### Listed records

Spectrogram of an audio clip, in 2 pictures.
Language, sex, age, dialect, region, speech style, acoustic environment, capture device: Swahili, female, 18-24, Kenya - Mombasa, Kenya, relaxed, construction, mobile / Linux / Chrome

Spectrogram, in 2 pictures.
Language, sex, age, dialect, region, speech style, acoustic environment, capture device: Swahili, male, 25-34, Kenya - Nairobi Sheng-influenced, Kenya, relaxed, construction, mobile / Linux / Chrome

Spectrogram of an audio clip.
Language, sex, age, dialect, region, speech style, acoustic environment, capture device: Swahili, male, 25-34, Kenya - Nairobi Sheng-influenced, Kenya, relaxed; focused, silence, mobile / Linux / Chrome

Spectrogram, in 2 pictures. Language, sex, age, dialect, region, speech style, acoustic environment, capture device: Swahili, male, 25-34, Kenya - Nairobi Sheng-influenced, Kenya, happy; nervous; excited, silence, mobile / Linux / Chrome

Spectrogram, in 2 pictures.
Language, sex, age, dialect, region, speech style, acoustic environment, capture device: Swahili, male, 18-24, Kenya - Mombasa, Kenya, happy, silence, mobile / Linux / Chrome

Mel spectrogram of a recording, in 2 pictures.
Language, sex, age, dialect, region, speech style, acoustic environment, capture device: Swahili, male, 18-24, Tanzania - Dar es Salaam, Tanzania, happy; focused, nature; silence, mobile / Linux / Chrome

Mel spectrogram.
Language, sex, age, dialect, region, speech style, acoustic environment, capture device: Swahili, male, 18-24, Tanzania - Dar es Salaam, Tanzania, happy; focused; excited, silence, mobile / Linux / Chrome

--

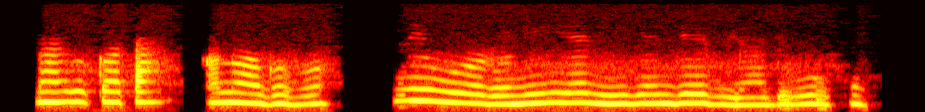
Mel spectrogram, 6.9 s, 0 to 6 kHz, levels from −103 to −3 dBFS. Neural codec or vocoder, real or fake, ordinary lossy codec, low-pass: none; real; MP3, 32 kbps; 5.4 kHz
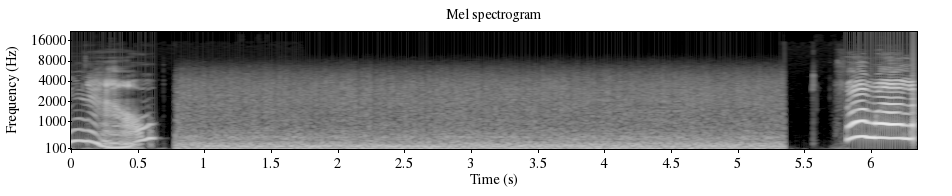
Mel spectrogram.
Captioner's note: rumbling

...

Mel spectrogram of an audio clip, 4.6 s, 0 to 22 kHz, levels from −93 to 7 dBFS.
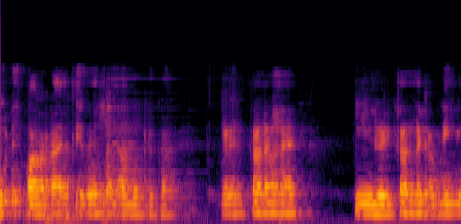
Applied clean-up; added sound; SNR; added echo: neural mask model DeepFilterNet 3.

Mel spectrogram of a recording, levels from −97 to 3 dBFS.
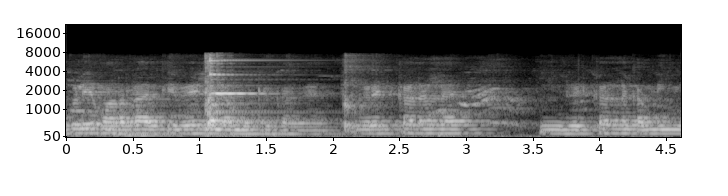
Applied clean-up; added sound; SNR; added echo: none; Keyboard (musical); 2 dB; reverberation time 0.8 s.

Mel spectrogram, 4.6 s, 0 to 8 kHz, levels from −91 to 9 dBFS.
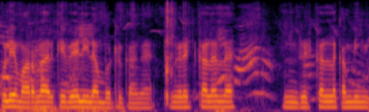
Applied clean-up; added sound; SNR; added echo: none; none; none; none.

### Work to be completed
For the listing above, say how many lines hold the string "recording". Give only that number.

### Solution
2